A study conducted on July 12-14 by research firms Geo poll and Ipsos Kenya on youth revealed that Kenyans between ages 18 and 29 years spend an average of Kshs 1550 on betting per month. The survey also showed that 73 percent of surveyed Kenyans, who were male, aged between 25 and 34years were aware of the recent ban on betting by the government. Kenyan mobile based sports betting industry has in the recent past recorded phenomenal growth attributed to the ease of placing bets online via mobile phone platforms like M- Pesa. According to a research conducted by Amani Mwadime from the United States International University Africa (USIU), on Sports betting in Kenya, majority of the individuals engaging in sports betting are male below 40years. In addition, their biggest source of income is salaries, indicating that employed individuals had a higher probability of engaging in sports betting more than entrepreneurs and unemployed individuals.

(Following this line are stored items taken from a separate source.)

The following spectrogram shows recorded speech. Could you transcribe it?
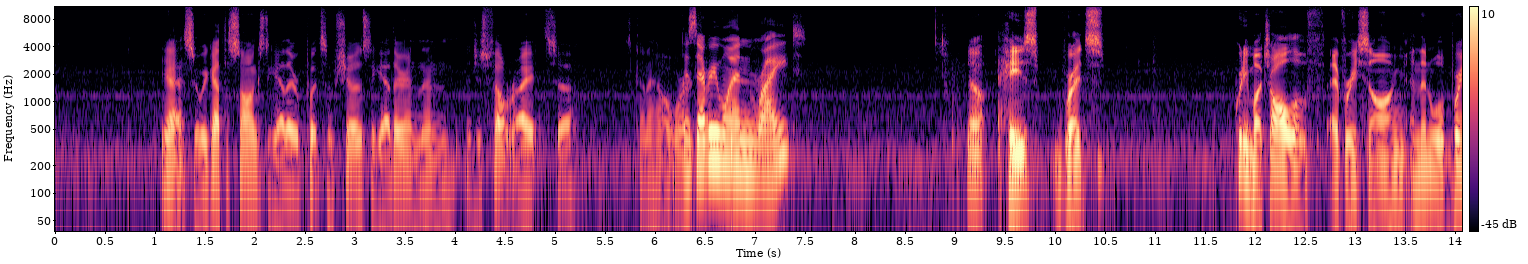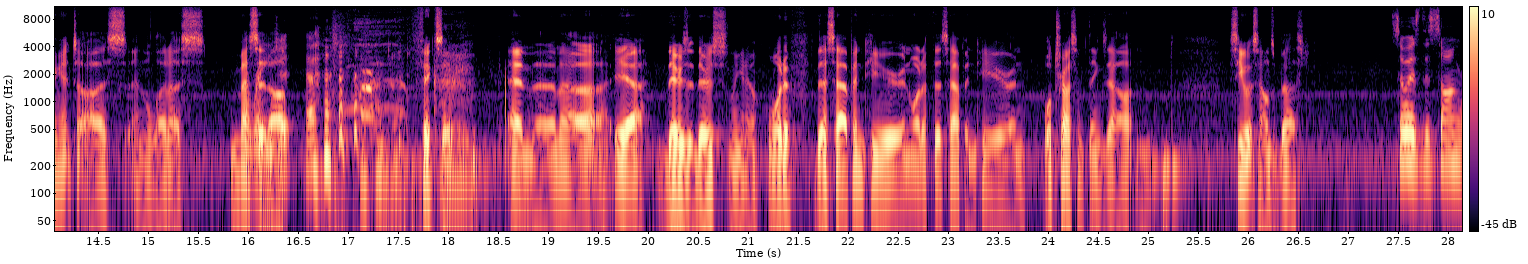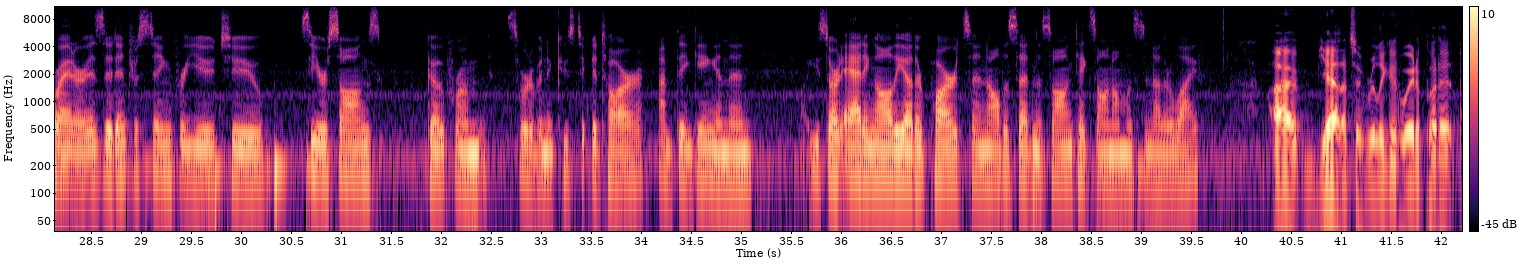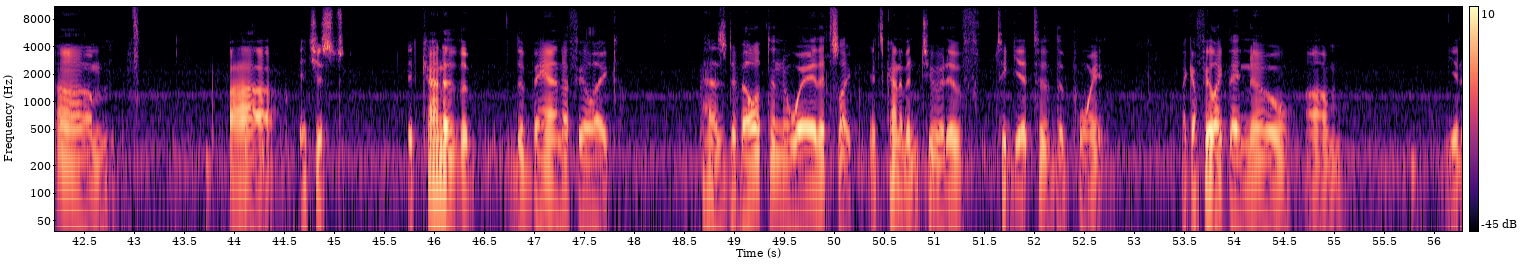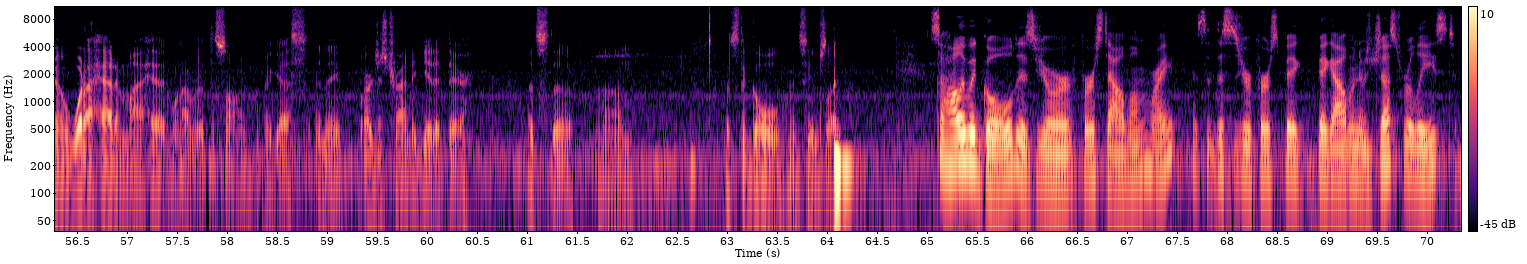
yeah, so we got the songs together, put some shows together, and then it just felt right. So it's kind of how it worked. Does everyone write? No, Hayes writes pretty much all of every song, and then we'll bring it to us and let us mess it up. It? Fix it. And then, uh, yeah, there's, there's, you know, what if this happened here, and what if this happened here, and we'll try some things out and see what sounds best. so as the songwriter, is it interesting for you to see your songs go from sort of an acoustic guitar, I'm thinking, and then you start adding all the other parts, and all of a sudden the song takes on almost another life? Uh, yeah, that's a really good way to put it. Um, uh, it just, it kind of the the band I feel like has developed in a way that's like it's kind of intuitive to get to the point. Like I feel like they know, um, you know, what I had in my head when I wrote the song, I guess, and they are just trying to get it there. That's the um, that's the goal. It seems like. So Hollywood Gold is your first album, right? Is this is your first big big album. It was just released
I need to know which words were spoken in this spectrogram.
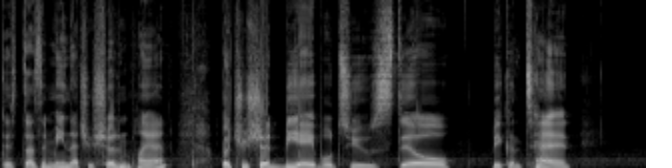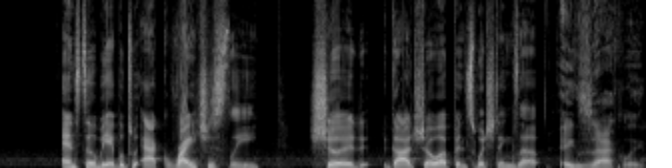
This doesn't mean that you shouldn't plan, but you should be able to still be content and still be able to act righteously should God show up and switch things up. Exactly.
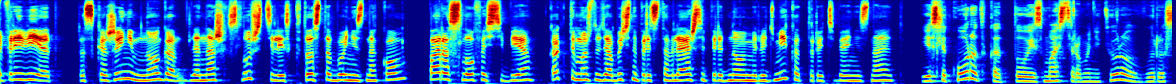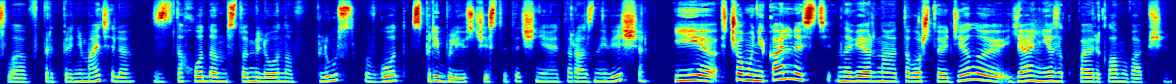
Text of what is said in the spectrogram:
привет! Расскажи немного для наших слушателей, кто с тобой не знаком, пара слов о себе. Как ты, может быть, обычно представляешься перед новыми людьми, которые тебя не знают? Если коротко, то из мастера маникюра выросла в предпринимателя с доходом 100 миллионов плюс в год, с прибылью с чистой, точнее, это разные вещи. И в чем уникальность, наверное, того, что я делаю, я не закупаю рекламу вообще.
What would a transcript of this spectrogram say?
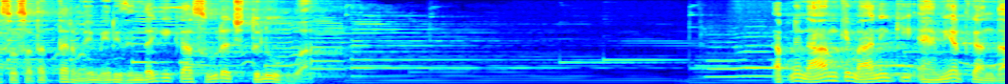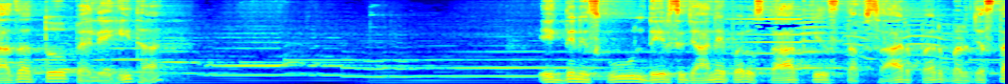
اٹھارہ سو ستتر میں میری زندگی کا سورج طلوع ہوا۔ اپنے نام کے معنی کی اہمیت کا اندازہ تو پہلے ہی تھا۔ ایک دن اسکول دیر سے جانے پر استاد کے استفسار پر برجستہ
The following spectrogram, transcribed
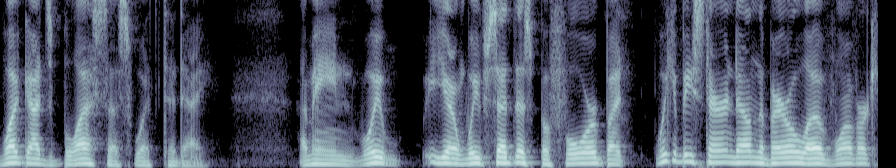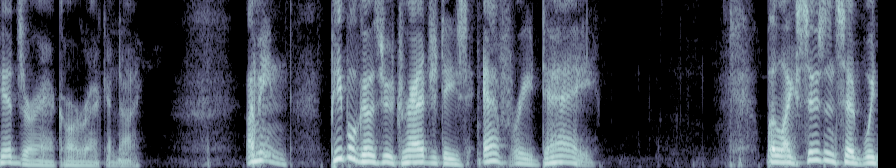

Sports betting and mobile money have become codependent. Indeed, sports betting has enabled the growth of mobile money. This is because many people who bet rely on these mobile money platforms to place their bets. The seamless integration of mobile money wallets and sports betting platforms, reliability and consistency, ease of use and ease of access to mobile money is what has been a major enabler of sports betting.
From Geo Poll Survey Reports, Kenya has the highest number of youth engaged in gambling in Sub Saharan Africa (SSA).The 2017 Geo Poll study observed that gambling was becoming popular particularly among males in SSA due to their high affinity towards sports and technology, combined with the proliferation of local sports betting players and the convenience of the mobile phone as a tool of gambling.
Negative Effects of Sports Betting
According to an article for Quartz Africa by Abdi Latif Dahir in the year 2017, gambling addiction was found to have been on the rise in Kenya leaving young people broke and suicidal. Researchers warned about the compulsive nature of gambling and lack of proper safeguards to thwart underage gambling. On 10th July, the Kenya Betting Control and Licensing Board ordered telcos to shut down pay bill numbers and short codes of 27 betting companies whose licenses were yet to be renewed. The order by Kenya’s Betting Control and Licensing Board, contained in a letter dated July 10, sought to shut down a multibillion shilling industry that had been on the roll.
In conclusion, putting the positive and negative effects and the economic implications aside, Kenya is currently heavily indebted. Therefore, Kenya cannot turn a blind eye to the profitable nature of the betting industry because despite the ban, research has proven that young people are still betting and using Ksh1550 per month which is not currently being taxed. Coordinating with the betting company and creating a good relationship will instead generate revenue for this country. Right now no one can be considered a winner in this tussle.